Vanderbilt postdoc to receive Impact Goals Award from ARIS Center
- Published: Tuesday, Jan. 28, 2020
Matthew Wilkins, a postdoctoral fellow for the Center for Science Outreach at Vanderbilt University in Nashville, Tenn., will receive the inaugural Impact Goals Award from the Center for Advancing Research Impact in Society (ARIS).
The award will be presented April 28 at the 2020 ARIS Summit in Durham, North Carolina.
The Impact Goals Award recognizes work that significantly advances engagement and translation of research to public benefit in areas related to the impact goals identified by the National Science Foundation emphasizing the integration of education and outreach in scientific research, says Susan Renoe, executive director of ARIS.
Through a collaboration between Vanderbilt and Metro Nashville Public Schools, Wilkins serves as resident scientist at Head Magnet Middle School. He leverages his experience as an evolutionary biologist and undergraduate educator to collaborate with teachers to develop interactive STEAM activities that engage students by incorporating authentic data, storytelling and mysteries involving real-world examples from current research.
Wilkins was nominated by Daizaburo Shizuka, assistant professor of biological sciences at the University of Nebraska-Lincoln, and Jennifer Ufnar, executive director of the Center for Science Outreach and research assistant professor at Vanderbilt’s Peabody College of Education.
ARIS, based at the University of Missouri, works with scientists and engagement practitioners to build capacity, advance scholarship, grow partnerships and provide resources to help them engage with their communities and demonstrate the impact of research.

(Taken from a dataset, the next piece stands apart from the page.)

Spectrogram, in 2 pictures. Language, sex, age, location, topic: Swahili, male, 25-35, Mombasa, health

Founded in 2018 through a $5.2 million grant from the National Science Foundation, ARIS has advisers, partners, and research and higher educational support from more than 25 leading organizations and experts around the world.
The ARIS awards awards recognize societal impacts through research, engagement and knowledge translation. In addition to the Impact Goals Award, ARIS awards to be presented this spring at the 2020 Summit include the Enduring Achievement Award and the Impact Innovations Award.

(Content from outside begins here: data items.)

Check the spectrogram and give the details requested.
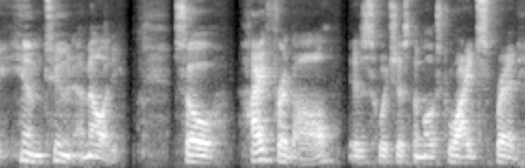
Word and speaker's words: Hyfrydol: By the way, it's a Welsh word, and I read that it's pronounced HYFRYDOL, not HYFRYDOL, but we generally call it HYFRYDOL.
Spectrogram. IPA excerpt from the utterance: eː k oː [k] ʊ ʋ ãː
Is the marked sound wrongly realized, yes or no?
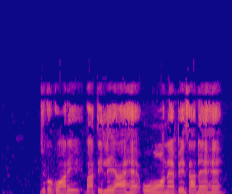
no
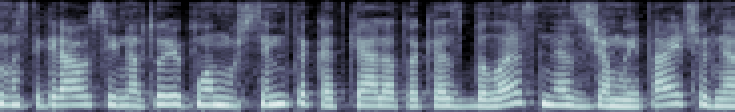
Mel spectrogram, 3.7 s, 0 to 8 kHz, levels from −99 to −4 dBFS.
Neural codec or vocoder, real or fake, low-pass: codec, 16 kHz, 4 kbps, FreqCodec, larger model; fake; 7.2 kHz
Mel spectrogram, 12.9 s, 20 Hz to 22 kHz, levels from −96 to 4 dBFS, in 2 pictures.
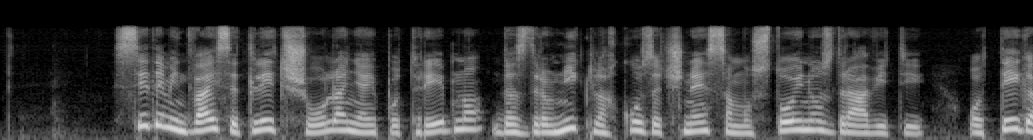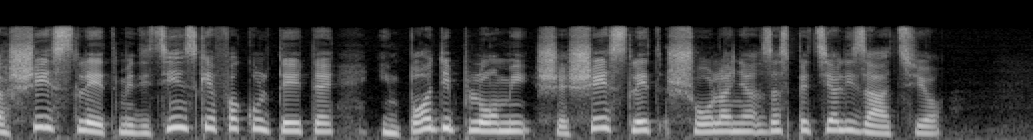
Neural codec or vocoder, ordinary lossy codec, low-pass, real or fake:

“I am glad that ARIS is creating opportunities like this that recognize and help institutionalize science communication and outreach,” Wilkins says. “I strongly believe that the public deserves access to new discoveries, and every research program should see outreach and science communication as a central goal, not a distraction.”
For more information about ARIS, go to researchinsociety.org.